James HC Fenton
Management ofour uplands should be based on a full under-standing of the area’s ecology
OCTOBER 2014 Download here .pdf 2mb
The Upland Ecology of Scotland: a Review of the Favourable Condition Approach in Relation to Grazing and Carbon Storage.
In recent years there has been much talk in conservation circles about overgrazing in the uplands, about there being too many deer. The underlying reason for this appears to be that deer eat trees, resulting in many sites being declared in ‘unfavourable condition’ owing to the browsing-induced tree mortality. Woodlands are seen as a key habitat so that any lack of regeneration must be rectified by reducing the herbivore population. Additionally trees are seen as important carbon stores so that their spread should be encouraged to help mitigate global warming.
This document is a critique of the above topics and of the whole ‘favourable condition’ approach to the management of upland sites. At the same time it attempts to clarify many of the relevant ecological terms which are often loosely defined in common parlance. There cannot be full communication unless we agree with the meaning of words and of the underlying concepts.
New digital version June 2015:
The State of Highland Birchwoods
The report of the 1984 survey of birchwoods in Highland Region. By James Fenton for the Scottish Wildlife Trust.A4 36 pages. 5mb download

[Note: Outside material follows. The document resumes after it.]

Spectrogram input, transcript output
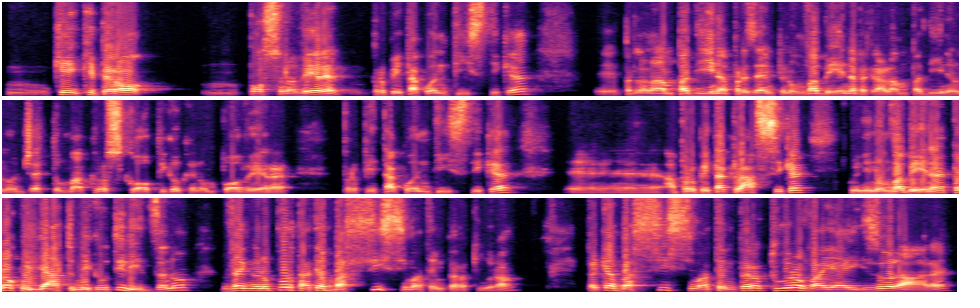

‘Too Much Woodland’?
Are nature conservationists reducing the remaining naturalness of the Highlands through promoting increased woodland cover?
Native woodland ‘restoration’ and red deer control: what does the historical evidence suggest?
Download here 2.2mb .pdfIllustrated presentation, January 2016
Deciding on the balance between moorland and woodland in the Scottish uplands: an overview at the landscape scale
In La Cañada, No.7 Spring 2003
Protected Areas for Nature – Review: Report to Scottish Natural Heritage. Thoughts and Comments from Dr James Fenton. February 2015.
A Postulated Natural Origin for the Open Landscape of Upland Scotland
See James Fenton’s 2008 paper on Scotland’s upland ecology in Plant Ecology & Diversity